SNOW HILL — Representatives from the Maryland Coastal Bays Program (MCBP) and Lower Shore Land Trust (LSLT) met with the Worcester County Commissioners Tuesday to discuss the state of some of the county’s natural resources.
Waterways on the Eastern Shore continue to balance on a delicate point, according to MCBP Executive Director Dave Wilson.
“We’re seeing the trends that we’ve seen in the past probably 10 years,” he told the commission.
Citing the coastal bays annual report card, which received a C+ this year, Wilson said that some significant improvements have been made in areas like stormwater management but that there is still a long way to go. He added that the report card, while a useful tool, was not as indicative to the state of area bays as long-term tracking over a decade or more.
“The report card, again, is a snapshot. It’s a one-year look at water quality in the coastal bays,” Wilson said.
The trends that MCBP are seeing are a blend of good news and bad news.
“And so even though the southern bays are still relatively healthier than the northern bays, we’ve seen improvement in the northern bays,” said Wilson. “So the trend in the northern bays is for generally improving water quality. The trend in the southern bays … much poorer water quality than we’ve seen. That decline that started about 2002 is continuing and we need to reverse that trend.”
On the subject of stormwater, Wilson congratulated Berlin on its recent addition of a stormwater utility and added that he hopes to see Ocean City follow. Commissioner Louise Gulyas asked Wilson about how other areas are chipping in to improve water quality in the coastal bays.
“Does the state of Virginia participate in the cleanup of Chincoteague Bay?” she asked.
Wilson admitted that Virginia “has not been particularly cooperative” in joint cleanup efforts but that Accomack County and local towns near Chincoteague have been progressive in addressing water quality. Commissioner Judy Boggs wondered how much Accomack can do without Virginia’s support.
“Is it realistic to expect them to be able to accomplish this without state support?” she asked.
There is some support there from the state, as well as the federal, answered Wilson, though it doesn’t seem to be too high on Virginia’s list.
“It’s not that the state doesn’t support them in the efforts. It’s that the state of Virginia has different priorities. Their priority is not to cleanup Chincoteague Bay,” he said.

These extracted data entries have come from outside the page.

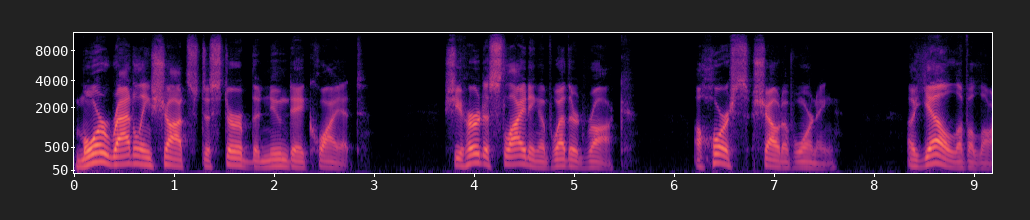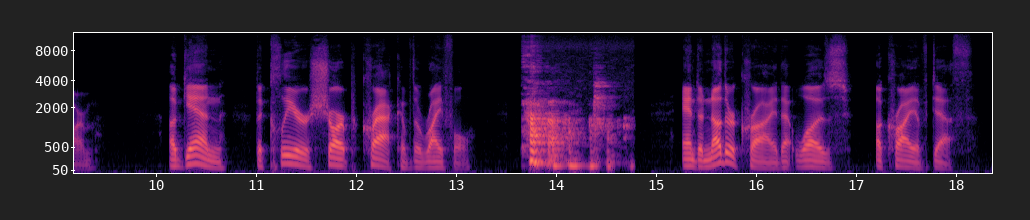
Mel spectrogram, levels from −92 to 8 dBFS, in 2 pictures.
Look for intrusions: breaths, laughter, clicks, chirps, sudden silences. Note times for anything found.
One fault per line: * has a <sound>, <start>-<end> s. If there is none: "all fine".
* has a laugh, 13.6-14.8 s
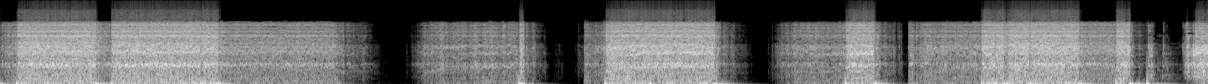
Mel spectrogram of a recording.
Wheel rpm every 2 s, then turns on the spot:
220, 210, 110, 130, 130, 170.
none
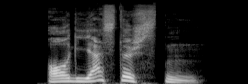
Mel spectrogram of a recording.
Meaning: 1. superlative degree of orgiastisch 2. inflection of orgiastisch: strong genitive masculine/neuter singular superlative degree
- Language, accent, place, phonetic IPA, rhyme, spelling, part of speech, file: German, Germany, Berlin, [ɔʁˈɡi̯astɪʃstn̩], -astɪʃstn̩, orgiastischsten, adjective, De-orgiastischsten.ogg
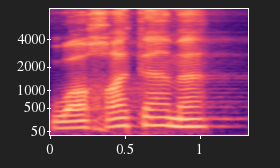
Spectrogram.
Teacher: لاحظ صفة الاستعلاء التي يلزم منها التفخيم لحرف الخاء في كلمة وختم. وختم، واقرأها بشكل صحيح وحاذر من أن تخلط بين تفخيمها وترقيق التاء التي بعدها وختم.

From LSLT, Executive Director Kate Patton supplied information about some land protection projects that have been completed or are in the works. She showed the commissioners a brief video which is also posted on LSLT’s YouTube channel.
“We work with landowners one-on-one,” she said. “They express their needs and their interests to us.”
Patton acknowledged that LSLT has some concerns about the future, especially in regards to things like land fragmentation and over-development. However, she stressed that her organization is not uniformly opposed to smart development.
“Development is going to happen,” said Patton. “We know that; we’re not anti-development.”
Protecting the coastal bays is a worthy endeavor, according to Commissioner Virgil Shockley, but also one that needs to be realistic. As a farmer, Shockley told Wilson that he has spent thousands of dollars keeping up with new regulations.
“In 10 years, I’ve spent $161,000 buying commercial fertilizer instead of using manure,” he said. “So when you’re talking about the cost of the program to improve the Chesapeake Bay, to the farmers, that’s a real cost.”